**HOW TO COMPLETE THIS TASK**
For this exercise, write each entry below out precisely and omit the pictures.

= Beginning of Section =

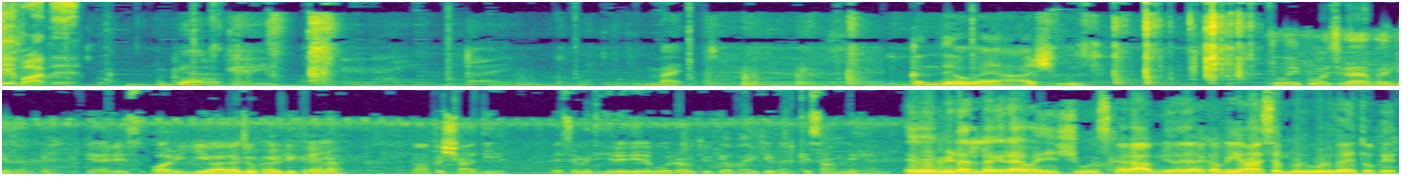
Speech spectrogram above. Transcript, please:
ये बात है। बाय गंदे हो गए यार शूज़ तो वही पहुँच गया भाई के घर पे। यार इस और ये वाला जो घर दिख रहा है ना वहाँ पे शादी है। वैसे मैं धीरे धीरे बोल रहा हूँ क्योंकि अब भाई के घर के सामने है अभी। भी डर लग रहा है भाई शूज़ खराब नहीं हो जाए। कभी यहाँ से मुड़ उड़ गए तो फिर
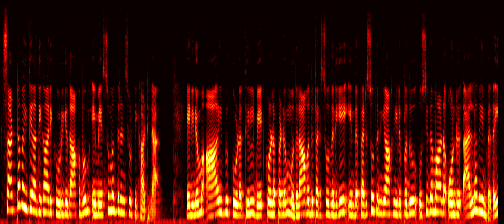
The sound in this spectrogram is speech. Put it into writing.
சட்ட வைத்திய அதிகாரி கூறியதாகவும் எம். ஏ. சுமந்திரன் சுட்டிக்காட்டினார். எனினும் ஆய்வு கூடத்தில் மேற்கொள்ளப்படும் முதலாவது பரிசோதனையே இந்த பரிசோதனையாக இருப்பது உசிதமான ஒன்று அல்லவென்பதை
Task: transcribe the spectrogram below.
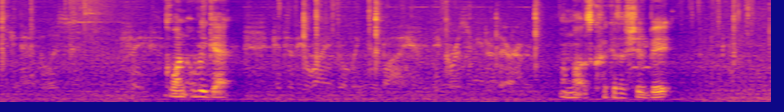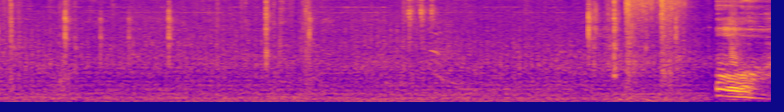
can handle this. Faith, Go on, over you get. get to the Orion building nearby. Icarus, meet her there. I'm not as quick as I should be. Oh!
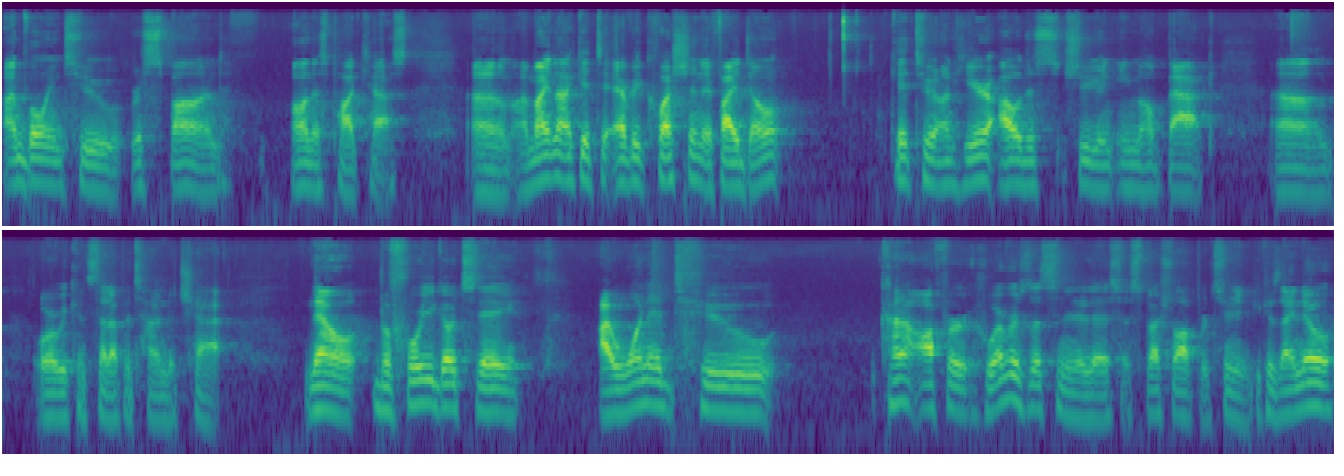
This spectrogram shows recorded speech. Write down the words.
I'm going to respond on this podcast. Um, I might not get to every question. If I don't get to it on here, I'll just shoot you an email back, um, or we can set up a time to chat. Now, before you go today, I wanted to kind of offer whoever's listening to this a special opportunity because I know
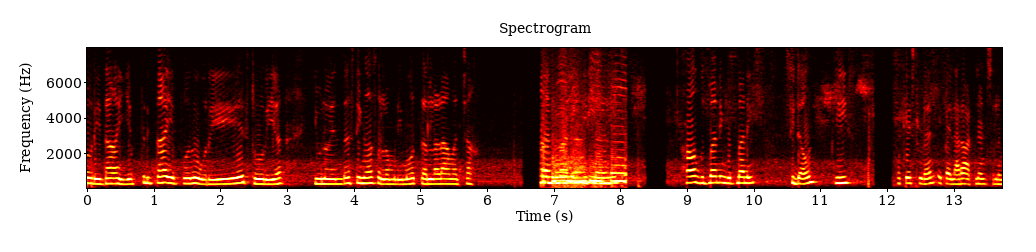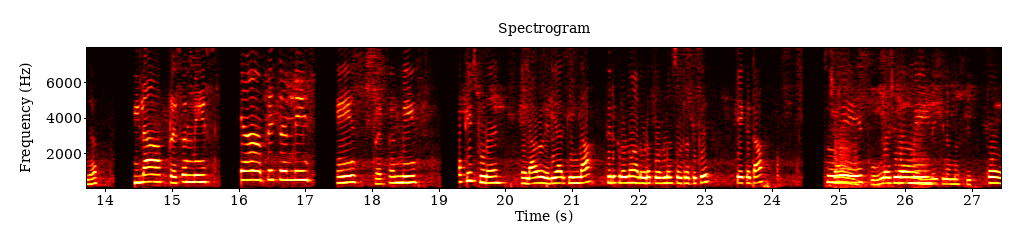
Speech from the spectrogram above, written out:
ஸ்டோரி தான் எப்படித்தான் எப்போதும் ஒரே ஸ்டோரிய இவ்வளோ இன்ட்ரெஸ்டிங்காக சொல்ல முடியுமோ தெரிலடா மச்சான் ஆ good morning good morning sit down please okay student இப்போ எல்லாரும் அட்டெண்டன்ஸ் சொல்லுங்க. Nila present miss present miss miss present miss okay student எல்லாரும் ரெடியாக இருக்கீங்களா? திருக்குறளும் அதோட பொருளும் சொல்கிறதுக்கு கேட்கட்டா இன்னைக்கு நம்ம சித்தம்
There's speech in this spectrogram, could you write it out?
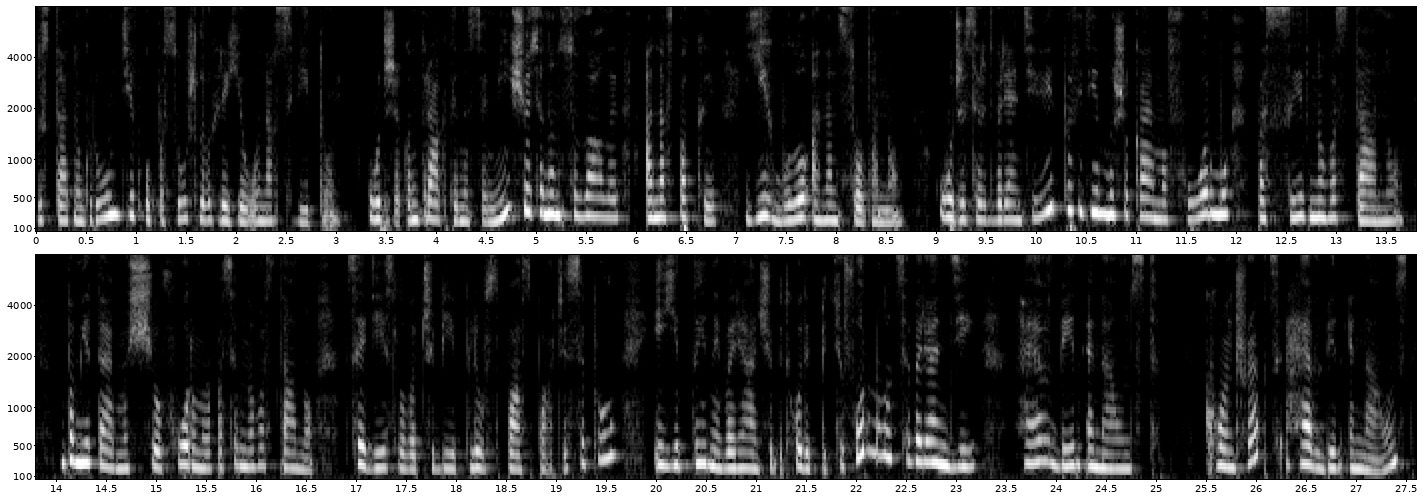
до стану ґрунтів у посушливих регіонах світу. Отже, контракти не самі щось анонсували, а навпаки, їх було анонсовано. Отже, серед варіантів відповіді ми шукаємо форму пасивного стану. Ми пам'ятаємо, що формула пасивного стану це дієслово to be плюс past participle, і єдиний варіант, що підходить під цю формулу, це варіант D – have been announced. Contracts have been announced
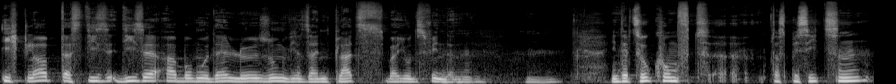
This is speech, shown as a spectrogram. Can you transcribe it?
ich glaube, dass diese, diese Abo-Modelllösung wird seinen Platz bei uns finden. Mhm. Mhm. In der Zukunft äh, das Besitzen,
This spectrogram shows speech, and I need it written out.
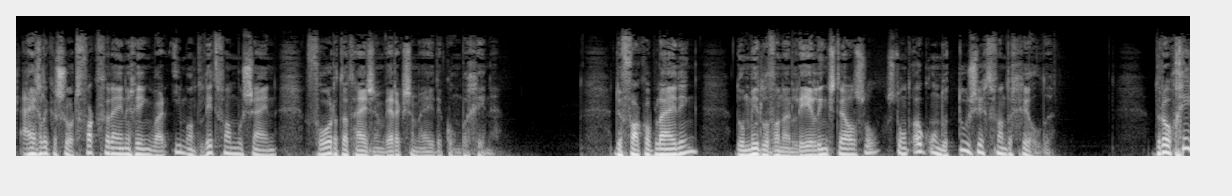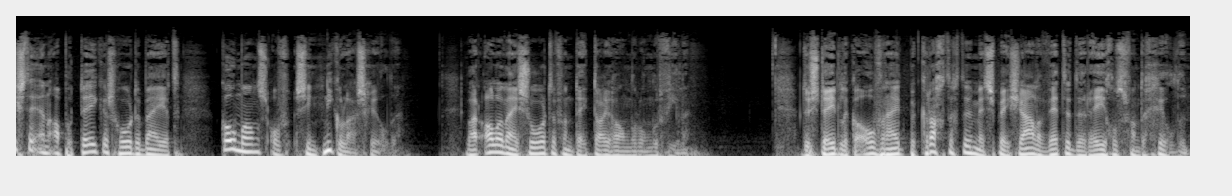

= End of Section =

**RESULT OF THIS TASK**
Speech spectrogram above. Transcript, please:
ये बात है। बाय गंदे हो गए यार शूज़ तो वही पहुँच गया भाई के घर पे। यार इस और ये वाला जो घर दिख रहा है ना वहाँ पे शादी है। वैसे मैं धीरे धीरे बोल रहा हूँ क्योंकि अब भाई के घर के सामने है अभी। भी डर लग रहा है भाई शूज़ खराब नहीं हो जाए। कभी यहाँ से मुड़ उड़ गए तो फिर
The sound in this spectrogram is speech. Put it into writing.
சட்ட வைத்திய அதிகாரி கூறியதாகவும் எம். ஏ. சுமந்திரன் சுட்டிக்காட்டினார். எனினும் ஆய்வு கூடத்தில் மேற்கொள்ளப்படும் முதலாவது பரிசோதனையே இந்த பரிசோதனையாக இருப்பது உசிதமான ஒன்று அல்லவென்பதை
Task: transcribe the spectrogram below.
can handle this. Faith, Go on, over you get. get to the Orion building nearby. Icarus, meet her there. I'm not as quick as I should be. Oh!
This spectrogram shows recorded speech. Write down the words.
I'm going to respond on this podcast. Um, I might not get to every question. If I don't get to it on here, I'll just shoot you an email back, um, or we can set up a time to chat. Now, before you go today, I wanted to kind of offer whoever's listening to this a special opportunity because I know
Speech from the spectrogram above, written out:
ஸ்டோரி தான் எப்படித்தான் எப்போதும் ஒரே ஸ்டோரிய இவ்வளோ இன்ட்ரெஸ்டிங்காக சொல்ல முடியுமோ தெரிலடா மச்சான் ஆ good morning good morning sit down please okay student இப்போ எல்லாரும் அட்டெண்டன்ஸ் சொல்லுங்க. Nila present miss present miss miss present miss okay student எல்லாரும் ரெடியாக இருக்கீங்களா? திருக்குறளும் அதோட பொருளும் சொல்கிறதுக்கு கேட்கட்டா இன்னைக்கு நம்ம சித்தம்
There's speech in this spectrogram, could you write it out?
до стану ґрунтів у посушливих регіонах світу. Отже, контракти не самі щось анонсували, а навпаки, їх було анонсовано. Отже, серед варіантів відповіді ми шукаємо форму пасивного стану. Ми пам'ятаємо, що формула пасивного стану це дієслово to be плюс past participle, і єдиний варіант, що підходить під цю формулу, це варіант D – have been announced. Contracts have been announced
This is speech, shown as a spectrogram. Can you transcribe it?
ich glaube, dass diese, diese Abo-Modelllösung wird seinen Platz bei uns finden. Mhm. Mhm. In der Zukunft äh, das Besitzen,
This spectrogram shows speech, and I need it written out.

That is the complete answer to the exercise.